> **WORK INSTRUCTION**
Output, exactly and with no pictures, the line that contains "A voice recording" and every line that comes after it in the data below, the last one included.

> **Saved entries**
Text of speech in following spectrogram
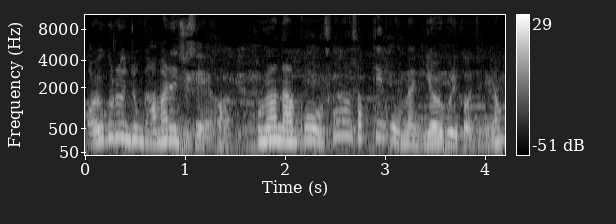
얼굴은 좀 감안해 주세요. 공연하고 속눈썹 띄고 오면 이 얼굴이거든요.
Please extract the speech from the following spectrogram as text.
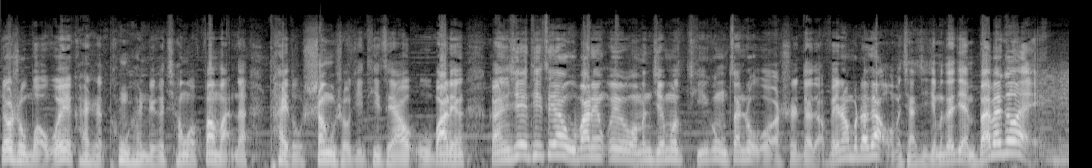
要是我，我也开始痛恨这个抢我饭碗的态度商务手机 TCL 五八零。感谢 TCL 五八零为我们节目提供赞助。我是调调，非常不着调。我们下期节目再见，拜拜，各位。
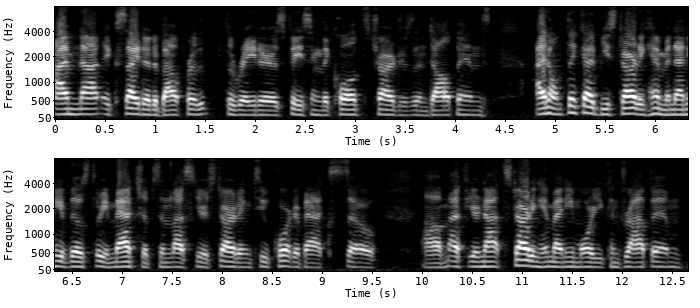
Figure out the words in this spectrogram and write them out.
I'm not excited about for the Raiders facing the Colts, Chargers, and Dolphins. I don't think I'd be starting him in any of those three matchups unless you're starting two quarterbacks. So, um, if you're not starting him anymore, you can drop him.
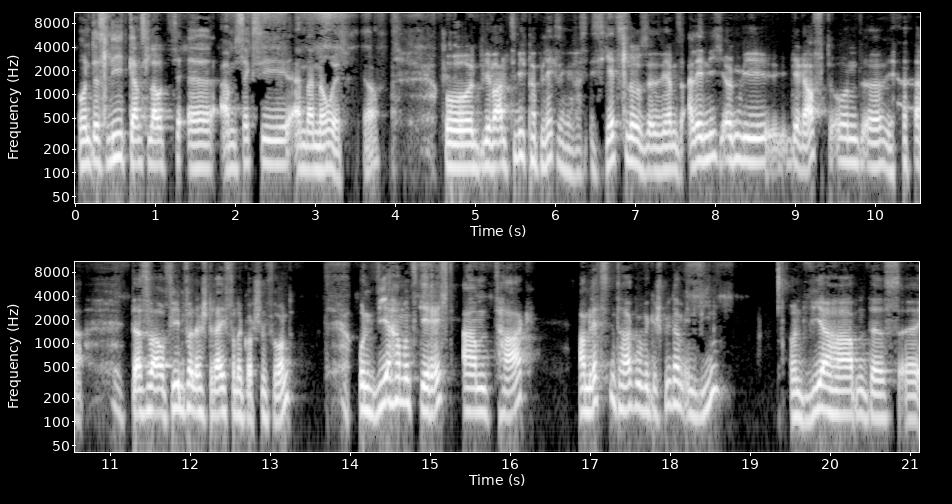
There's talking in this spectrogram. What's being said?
Und das Lied ganz laut äh, I'm sexy and I know it, ja. Und wir waren ziemlich perplex. Was ist jetzt los? Also wir haben es alle nicht irgendwie gerafft. Und äh, ja, das war auf jeden Fall der Streich von der Gottschen Front. Und wir haben uns gerecht am Tag, am letzten Tag, wo wir gespielt haben in Wien, und wir haben das äh,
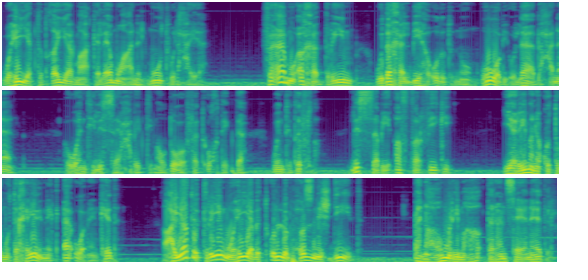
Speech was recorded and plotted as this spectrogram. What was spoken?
وهي بتتغير مع كلامه عن الموت والحياة. فقام وأخد ريم ودخل بيها أوضة النوم وهو بيقول لها بحنان هو أنت لسه يا حبيبتي موضوع وفاة أختك ده وأنت طفلة لسه بيأثر فيكي؟ يا ريم أنا كنت متخيل إنك أقوى من كده. عيطت ريم وهي بتقول له بحزن شديد أنا عمري ما هقدر أنسى يا نادر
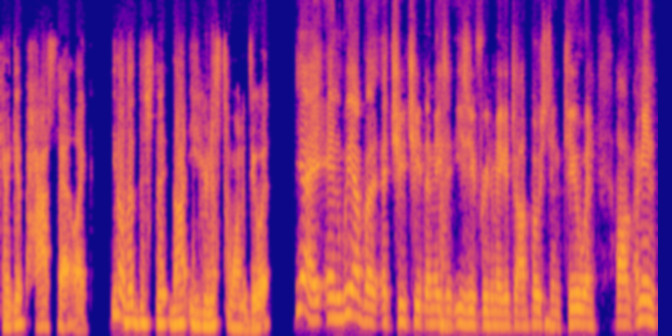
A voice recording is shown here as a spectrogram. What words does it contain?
kind of get past that, like, you know, the, the, the not eagerness to want to do it? Yeah, and we have a, a, cheat sheet that makes it easy for you to make a job posting too. And um, I mean,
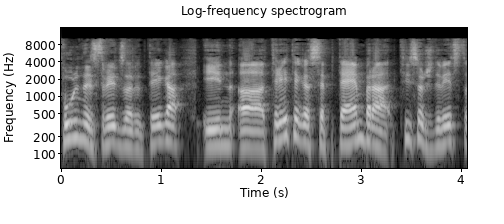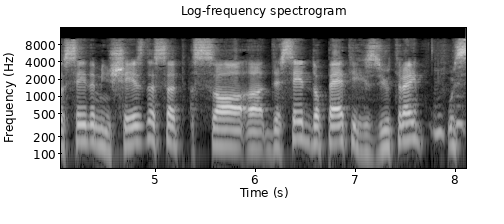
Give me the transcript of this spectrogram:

> **EXERCISE OUTPUT**
A voice recording is shown here as a spectrogram. What words does it contain?
kind of get past that, like, you know, the, the, the not eagerness to want to do it? Yeah, and we have a, a, cheat sheet that makes it easy for you to make a job posting too. And um, I mean,
Give me the transcript of this spectrogram:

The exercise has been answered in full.